Clemson vs. Florida State: Can't-Miss Matchups in ACC Showdown

James Ermilio@jimmyermilioCorrespondent IIISeptember 22, 2012

Tajh Boyd is going to have to be creative if he hopes to beat the Seminoles D.
Tajh Boyd is going to have to be creative if he hopes to beat the Seminoles D.Kevin C. Cox/Getty Images

Two of the best teams in the nation clash in a Saturday night ACC matchup between the high-flying No. 10 Clemson Tigers and the defensive-minded No. 4 Florida State Seminoles.  

If there was ever a college game that warranted the "unstoppable force vs. immovable object" cliche, this is it.

Both teams are undefeated, with records of 3-0.  Clemson has averaged nearly 40 points a game in this young season, and Florida State has allowed a total of just three points in three games.

Let's take a look at three matchups in the game that warrant special attention as these two top-10 teams kick off their well-publicized Week 4 showdown.

QB Tajh Boyd and the Clemson O-Line vs. the Florida State Defensive Front

It's true of football at any level: the game is won in the trenches.  

This old adage especially pertains to Week 4's Seminoles vs. Tigers game.  The Florida State defensive line is nothing short of vaunted (even without all injured All ACC-end Brandon Jenkins) and it's headed by German-born monster DE Bjoern Werner, who has already racked up 6.5 sacks this season. They've also got Cornelius Carradine, who's quick off the ball and has 3.5 sacks already.

The Clemson offensive line has improved since giving up four sacks in the season opener against Auburn, but there's enough uncertainty there that Florida State should be able to win this matchup.

They're going to have to, because the Tigers have incredible talent at the skill positions.  

They've got the best QB/RB/WR trio in the ACC in dual-threat passer Tajh Boyd, sophomore receiver Sammy Watkins,  and RB Andre Ellington, who has already totaled 328 yards and four touchdowns.

Boyd has plenty of weapons at his disposal (including productive pass-catcher DeAndre Hopkins).  So, the key to a Clemson victory is simple: their front line must buy their QB enough time to make plays out of the pocket and enough space to make plays with his feet.

RBs Andre Ellington and Chris Thompson

Yes, this isn't a matchup in the sense that these two players won't share the field at the same time. 

But it is in the sense that both teams will rely on their runners to control this game.  

In order to open up the pass, Clemson will need Ellington to gash the Seminoles front and force the defense to stack the box against the run. Conversely, Florida State will rely on Chris Thompson to dominate time of possession and keep the Clemson offense off the field.

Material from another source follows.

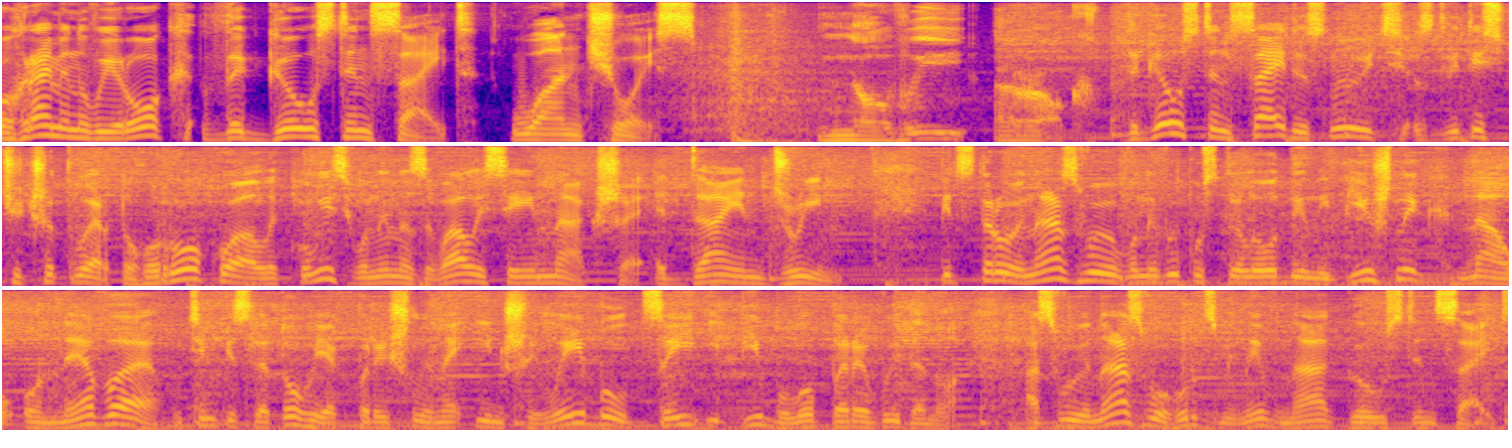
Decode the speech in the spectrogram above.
програмі Новий рок The Ghost Inside – One Choice. Новий рок. The Ghost Inside існують з 2004 року, але колись вони називалися інакше A Dying Dream. Під старою назвою вони випустили один епішник Now or Never. Утім, після того як перейшли на інший лейбл, цей EP було перевидано, а свою назву гурт змінив на Ghost Inside.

Thompson is one of college football's best stories: He missed all of last season with a broken back, and he's come back strong. He dominated Wake Forest last week, rushing for 197 yards and two touchdowns. 

Ellington did very well against the Auburn front in the opener, rushing for 228 yards, but he's got a bigger challenge in Florida State's D.  

Look for both teams to try and get their rushers involved early and often in Week 4.  

Clemson's Secondary vs. QB E.J. Manuel

Everyone is looking at the Clemson offense vs. Florida State D matchup, but there's a lot to watch on the other side of the ball.

Clemson's pass D has been lacking this year, yielding over seven yards per-pass-attempt to Auburn, a weak passing team, and over eight-per-attempt to the Furman Palladins.

Florida State QB E.J. Manuel has led a decent passing attack (227 ypg), but this is a matchup he'll have to win.  He'll need to take advantage of the secondary because Clemson defensive coordinator Brett Venables will look to stack the box and take away the run.

Manuel has completed 71 percent of his passes this season, and he'll need to be just as efficient if the Seminoles want to control the TOP, field position, and the game's tempo.  

Look for quick slants and strikes to throw the struggling Clemson D off-balance early.  They'll spin the dial on offense to keep the D guessing, and try to control the game so as not to let Clemson's high-powered offense blow the score open.